At first the CEO did all of the talking taking full credit for anything good that had ever occurred there. Then the CFO chimed in. Neither seemed to want to let Joe to get in a word edgewise. But when the CFO began rattling off a litany of poor efficiency and productivity metrics for the plant, Joe decided to defend his operation. Now Joe is most definitely not the most political character one would ever meet. He can be exceedingly blunt, especially when attacked. Joe has a refreshingly honest concept of what’s right and wrong. In this case, he told me that had been prepared for such a crucifixion and brought along a stack of reports that contradicted many of the metrics that the CFO was spouting. He dared to interrupt and take issue with several of the statistics being cited by this new wunderkind. According to Joe, the new CFO reddened with anger and looked to the CEO for support. Sensing a major confrontation on the horizon, the “overseer” decided that a ten-minute break was in order. Joe left to check on the plant. When he returned the meeting reconvened but the subject had changed.

It was now time to discuss opportunities for improvement. The CEO began to read from a list of all the improvements that Joe was now being assigned. Joe interrupted again and this time read from copies of memo’s he had also brought with him to the meeting. A majority of Joe’s new assignments were actually HIS suggestions that he had written in the form of memos to the CEO weeks and months prior to the meeting. Since he’d never received replies, Joe thought it odd that HIS ideas were now being treated as assignments without any credit being given for their original suggestion. As new storm clouds began to form over the proceedings, the “overseer” called for another ten-minute break. When the meeting reconvened, there was no further mention of the subject.

The meeting’s agenda progressed to the subject of capital improvements for the plant and Joe was assigned the task of preparing various requests for capital funds to replace and upgrade worn out machinery and equipment. Joe was prepared again. This time he produced copies of formal requests for the very same items that he had prepared and submitted over the last five or six years (some I had even helped prepare years ago). The CEO had previously rejected all of them.

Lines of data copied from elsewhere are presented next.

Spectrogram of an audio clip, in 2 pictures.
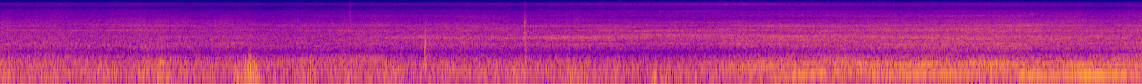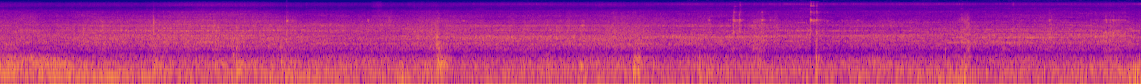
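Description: Steady motor-vehicle noise, with a deeper engine hum that grows stronger for several seconds around the middle.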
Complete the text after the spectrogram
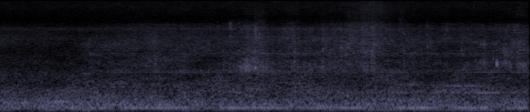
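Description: Leaves rustle and splash in water as a hand stirs them.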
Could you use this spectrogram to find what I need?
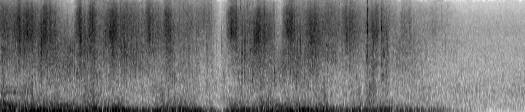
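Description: Hooves thud quickly across the ground.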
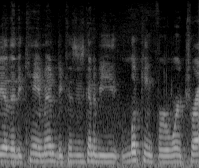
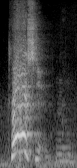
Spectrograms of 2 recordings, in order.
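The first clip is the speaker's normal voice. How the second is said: loud call for a missing companion; yell; 9 dB louder than usual. Acted. Player calls for lost Traston in the sandstorm, yelling. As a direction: yell out the name to be heard far off. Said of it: "yell at the top of my lungs".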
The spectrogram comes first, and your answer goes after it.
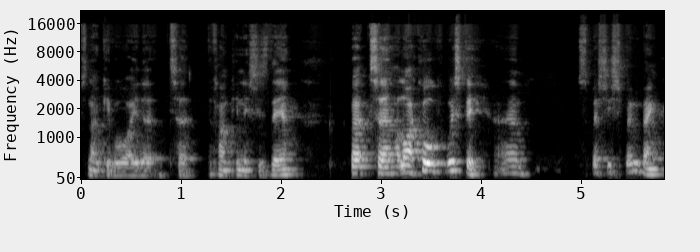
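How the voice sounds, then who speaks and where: With an Essex accent, a man talks at a fairly quick pace in a fairly high voice, with very wide pitch swings and big swings in loudness over music in the background. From England, Essex. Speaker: whisky enthusiast. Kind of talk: casual chat.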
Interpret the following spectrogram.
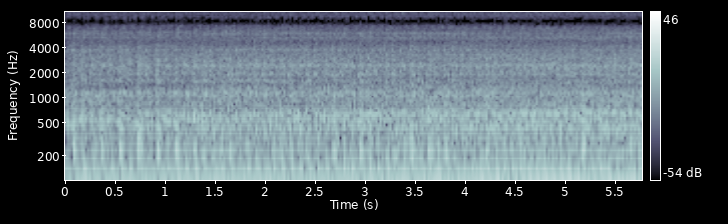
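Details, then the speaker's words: Neglected, dirty low-mileage Honda CBR250R motorcycle started on a battery charger; thumps along steadily at idle with a low, even pulse, no knock or misfire; healthy engine. "hey it's honda she's alive"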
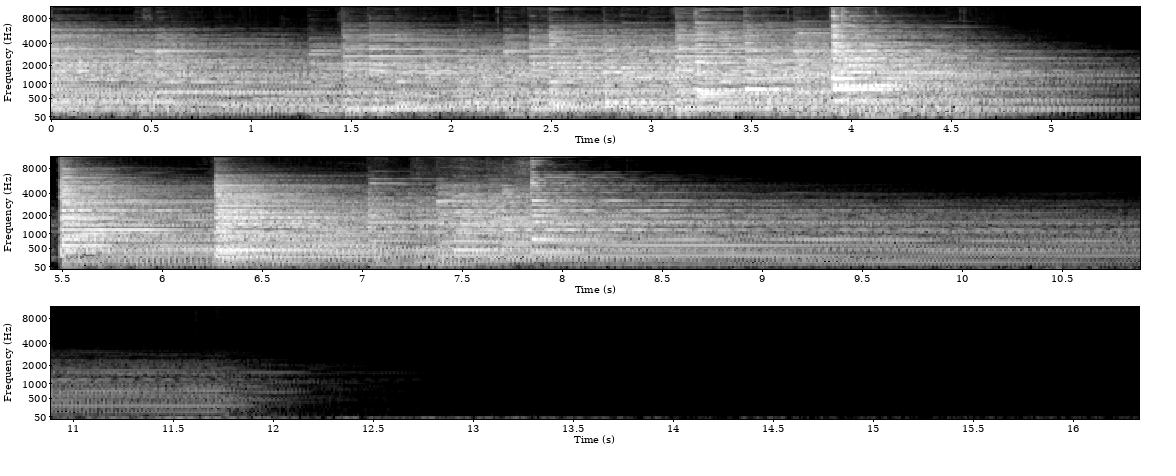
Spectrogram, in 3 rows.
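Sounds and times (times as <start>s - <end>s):
piano prelude in G minor: 0.0s - 12.6s.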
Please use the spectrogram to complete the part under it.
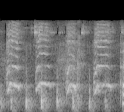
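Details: Butterball, a puppy only seven weeks old, attempting to come downstairs: a rapid run of short, high whimpers, roughly four or five each second, continuing steadily through the stretch with little else heard.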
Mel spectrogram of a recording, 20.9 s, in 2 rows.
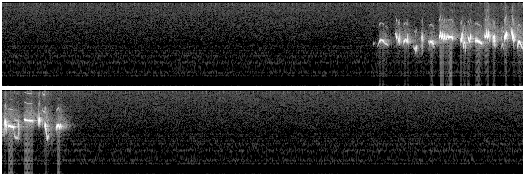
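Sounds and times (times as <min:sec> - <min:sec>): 
sage thrasher: 0:07.4 - 0:11.8.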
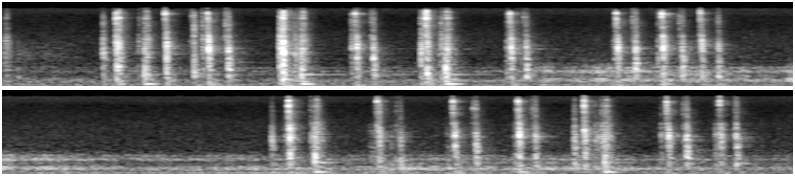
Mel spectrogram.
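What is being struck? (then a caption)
Plastic mechanical keyboard with round keycaps. Fingertips and long nails type continuously on a plastic, retro-style, flower-themed white backlit mechanical keyboard with round typewriter-style plastic keycaps. Quick bursts of sharp, bright, clacky keystrokes come in runs, with a short pause in the middle, over a faint steady background hum.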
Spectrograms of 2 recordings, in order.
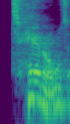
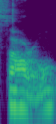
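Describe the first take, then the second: First: The name begins with a hard T sound. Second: The name begins with a soft TH sound. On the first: This is how German speakers say the name. "it's T H, so it's T" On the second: This is how English speakers say the name. "the English version is Thorold"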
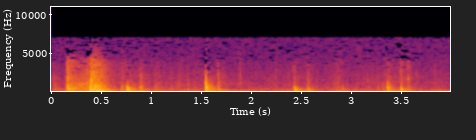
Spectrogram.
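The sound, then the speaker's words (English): A man closes the door of a bank in Morriston with a solid thud, followed by several softer knocks and clicks of the latch settling, over a faint low hum with no voices. “They exchanged nods, and apparently satisfied, the man closed the door.”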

The only comment from the new wunderkind was that Joe’s previous requests had been written on “the old forms”. Joe told me that he was not going to let the “overseer” believe that he was a complete dunderhead. It was time for another break.

According to Joe, the rest of the meeting was rather cordial and mundane. Near the end, as the conversation between the new three amigos turned to college sports and high-end restaurants, Joe, feeling like the “odd man out”, skulked back to the plant to keep things going as best as he could.

Should Joe be worried about losing his job because he lost his cool and put the honchos on the spot? I think not. Joe knows that they know as I know (and as the “overseer” will soon know) that they’ll never find anyone else willing to try and run that goofy operation and put up with their guff. They’ve tried before and failed miserably.

The more things change….

Here’s to sticking up for yourself. Hang in there Joe!